The Sixers have maintained that many people in Chinatown, the heart of the region’s Asian community and the neighborhood that would be most affected, are willing to hear more about the plans. That view contrasts with the “No Arena” posters plastered on buildings, and with events like the one in December, where more than 200 people rained boos, shouts, and catcalls upon a 76ers representative during a meeting at Ocean Harbor restaurant.

» READ MORE: Chinatown residents loudly denounce Sixers arena proposal at contentious meeting

The team plans to move into a new arena when its lease expires at the Wells Fargo Center in 2031 — and says the eight-year timeline is deliberate, to allow for neighbors to help craft additions and alterations to the proposal. The team says it’s continuing to listen to the Chinatown community, and to work on local-impact studies that will be part of its ultimate plan.

The Sixers announced their intention to create a new arena eight months ago. The arena would touch Chinatown at Cuthbert Street, where the bus station is to be demolished. The first Chinatown business would six feet away. Yet despite neighborhood opposition, the Sixers insist that Chinatown can benefit.

In a recent interview, David Gould, chief diversity and impact officer for Harris Blitzer Sports & Entertainment, which owns and operates the team, said the Sixers are committed to exploring programs including housing assistance, street-cleaning, and special discounts that would encourage basketball fans to spend money in the neighborhood.

The Sixers may be able to partner with community groups to build new affordable housing.

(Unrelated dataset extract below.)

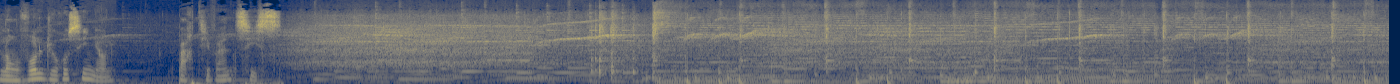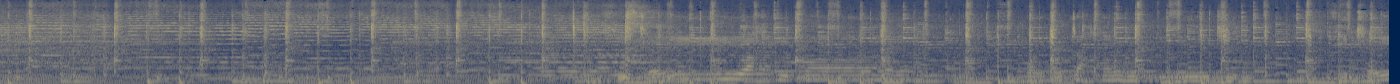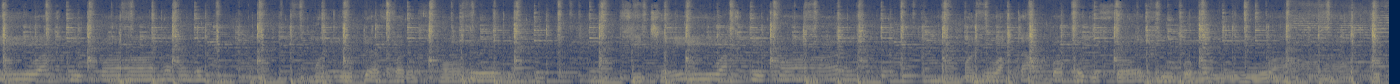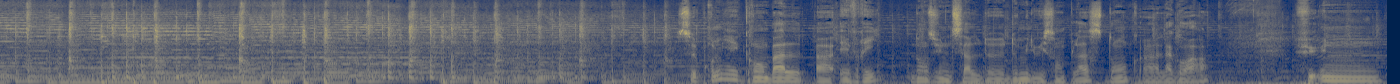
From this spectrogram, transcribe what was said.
L'envol du rossignol, partie 26. Ce premier grand bal à Évry, dans une salle de 2800 places, donc à l'Agora, fut une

And to create a fund to provide rental and property-tax relief for businesses, landowners, or residents. It plans to invest in lighting, security cameras, and safety-patrol officers to increase public security, and might try to locate a city police substation in the arena, Gould said.

The Sixers also want to see if they could work with parking-lot operators, Gould said, to reserve and subsidize a certain number of spaces on game days. And they want to make sure that local businesses have a presence in the arena. Maybe Chinatown restaurants could operate kiosks inside, or license some favorite dishes to another vendor, he said.

“They didn’t come with anything other than promises,” said Leong.

For months, he said, community members have departed team-outreach efforts feeling frustrated and patronized, without clear answers to difficult questions around parking, real-estate taxes, gentrification, and a potential greater demise of Chinatown and the authentic cultural space it provides for the Asian American community. People have asked for professional environmental and traffic studies, but none have been forthcoming, Leong said.

“So how could we support such a project?” he said.

Developer Adelman, who has promised to build what he says will be the finest basketball arena in the country, “may not have anticipated the strength or perseverance of the community,” Leong said. “Money can’t buy everything.”